How fast are galaxies moving relative to us?

Recall that one can measure how fast a galaxy is moving away from us or toward us by measuring the Doppler shift of the spectral lines from the galaxy.
• Blue shift --> moving toward us.
• Bigger shift --> bigger velocity.
• Red shift --> moving away from us.
• Bigger shift --> bigger velocity.
Note that we determine in this way the relative motion of us and the distant galaxy:
• Red shift --> distance between us and the galaxy is increasing.
• But one could equally well say
• Galaxy X is moving away from us, or
• We are moving away from Galaxy X.
Recall also that one can measure, with some difficulty, how far a galaxy is from us.
• Measure the brightness of an object with known luminosity.
• For galaxies that are not too far away, Cepheid variable stars can serve as a good ``standard candle.''
• For galaxies that are further away, one can use the brightness of supernovae.
• One can also try to use the brightness of whole galaxies. Evidently this gets complicated.
In the 1920's Hubble investigated the relation between distance to galaxies and their velocity toward or away from us. He found (as had been noted earlier) that most galaxies are moving away from us.

In a paper ppublished in 1929, Hubble reported a relation between distance and velocity, now known as the Hubble law.

Here is a graphical representation of the data for many galaxies

(This graph does not have real data on it, but gives the qualitative picture.)

From such graphs we learn

The constant H0 is the Hubble constant. Its value is controversial.

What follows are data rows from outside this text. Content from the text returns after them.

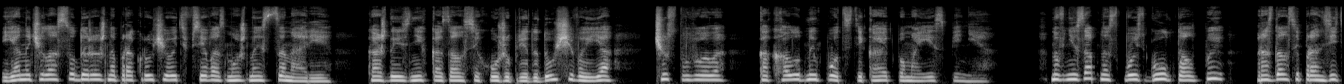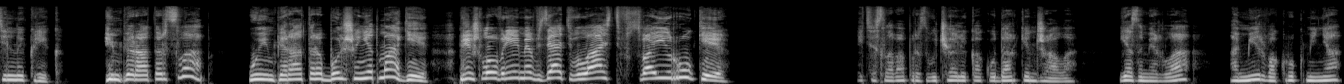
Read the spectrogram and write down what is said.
Я начала судорожно прокручивать все возможные сценарии. Каждый из них казался хуже предыдущего, и я чувствовала, как холодный пот стекает по моей спине. Но внезапно сквозь гул толпы раздался пронзительный крик. «Император слаб! У императора больше нет магии! Пришло время взять власть в свои руки!» Эти слова прозвучали, как удар кинжала. Я замерла, а мир вокруг меня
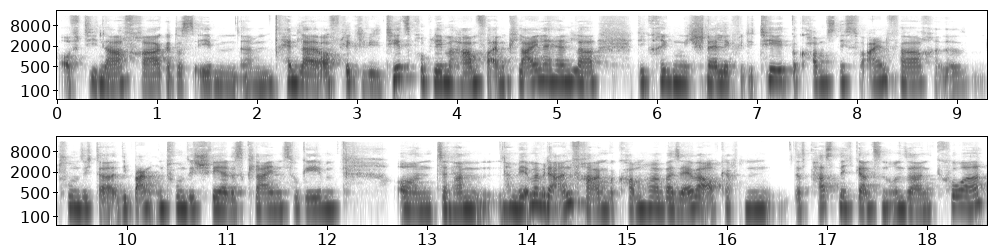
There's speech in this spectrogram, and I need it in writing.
oft die Nachfrage, dass eben ähm, Händler oft Liquiditätsprobleme haben, vor allem kleine Händler, die kriegen nicht schnell Liquidität, bekommen es nicht so einfach, äh, tun sich da, die Banken tun sich schwer, das Kleinen zu geben. Und dann haben, haben wir immer wieder Anfragen bekommen, haben aber selber auch gedacht, hm, das passt nicht ganz in unseren Chor.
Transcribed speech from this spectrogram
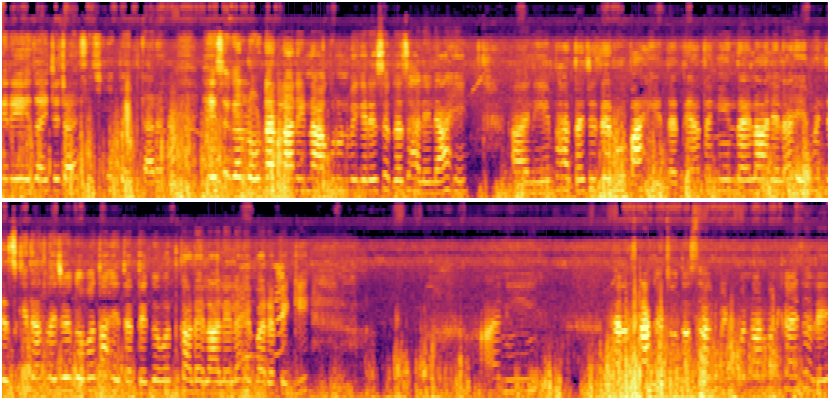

The data on the graph above suggest a value

H0 ~ (30 km/s)/Mly
Taking this value we find
• A galaxy 1 Mly from us would typically be moving away from us with a velocity of 30 km/s.
• A galaxy 2 Mly from us would typically be moving away from us with a velocity of 60 km/s.
• A galaxy 10 Mly from us would typically be moving away from us with a velocity of 300 km/s.
• A galaxy 20 Mly from us would typically be moving away from us with a velocity of 600 km/s.
• A galaxy 100 Mly from us would typically be moving away from us with a velocity of 3000 km/s.
• A galaxy 200 Mly from us would typically be moving away from us with a velocity of 6000 km/s.
Many astronomers would prefer a value
H0 ~ (15 km/s)/Mly.

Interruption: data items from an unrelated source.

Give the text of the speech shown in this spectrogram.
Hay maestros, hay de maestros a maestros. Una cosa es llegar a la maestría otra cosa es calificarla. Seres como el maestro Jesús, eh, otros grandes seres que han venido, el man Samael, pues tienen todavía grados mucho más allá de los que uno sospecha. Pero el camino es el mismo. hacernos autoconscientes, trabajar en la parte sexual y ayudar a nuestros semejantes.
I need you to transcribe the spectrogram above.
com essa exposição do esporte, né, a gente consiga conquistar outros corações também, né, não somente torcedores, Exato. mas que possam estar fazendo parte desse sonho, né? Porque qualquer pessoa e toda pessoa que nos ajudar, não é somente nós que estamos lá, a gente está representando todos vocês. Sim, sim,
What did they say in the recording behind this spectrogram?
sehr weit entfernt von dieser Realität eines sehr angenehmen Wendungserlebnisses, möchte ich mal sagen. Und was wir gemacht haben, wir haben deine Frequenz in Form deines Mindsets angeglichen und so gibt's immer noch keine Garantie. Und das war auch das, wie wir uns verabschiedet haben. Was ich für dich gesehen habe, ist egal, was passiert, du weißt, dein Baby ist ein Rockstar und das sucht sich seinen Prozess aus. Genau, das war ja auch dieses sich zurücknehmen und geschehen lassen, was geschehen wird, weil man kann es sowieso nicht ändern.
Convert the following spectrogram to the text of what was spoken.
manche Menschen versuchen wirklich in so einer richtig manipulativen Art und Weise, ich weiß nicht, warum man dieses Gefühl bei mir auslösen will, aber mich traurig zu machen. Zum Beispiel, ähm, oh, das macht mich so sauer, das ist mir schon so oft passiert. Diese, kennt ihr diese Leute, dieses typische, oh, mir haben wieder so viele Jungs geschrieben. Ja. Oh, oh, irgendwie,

Consequence

The Hubble law has a profound consequence.
• Galaxies are moving away from us.
• That is, the distance to any other typical Galaxy X is increasing with time.
• That is, if we go back in time, the distance gets smaller.
• That is, sometime in the past the distance between us and Galaxy X was 0.
How can we visualize the expansion?

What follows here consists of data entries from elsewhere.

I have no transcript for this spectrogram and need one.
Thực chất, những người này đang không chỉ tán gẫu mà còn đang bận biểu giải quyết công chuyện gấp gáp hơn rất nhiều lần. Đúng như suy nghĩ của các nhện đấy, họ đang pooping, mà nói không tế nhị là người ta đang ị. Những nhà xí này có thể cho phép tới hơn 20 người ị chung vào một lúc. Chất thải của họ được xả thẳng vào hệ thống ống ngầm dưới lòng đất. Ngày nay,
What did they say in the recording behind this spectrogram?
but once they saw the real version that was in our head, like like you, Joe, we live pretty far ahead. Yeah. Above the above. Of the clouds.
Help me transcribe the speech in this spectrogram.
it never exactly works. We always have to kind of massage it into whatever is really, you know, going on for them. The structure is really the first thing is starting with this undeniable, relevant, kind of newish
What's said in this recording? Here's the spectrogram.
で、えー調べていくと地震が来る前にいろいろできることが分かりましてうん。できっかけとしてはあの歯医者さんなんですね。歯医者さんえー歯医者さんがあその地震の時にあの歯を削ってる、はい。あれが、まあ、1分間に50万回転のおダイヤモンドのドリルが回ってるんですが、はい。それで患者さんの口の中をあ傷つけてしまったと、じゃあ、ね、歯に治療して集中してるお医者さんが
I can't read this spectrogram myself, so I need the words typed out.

Davison E. Soper, Institute of Theoretical Science, University of Oregon, Eugene OR 97403 USA soper@bovine.uoregon.edu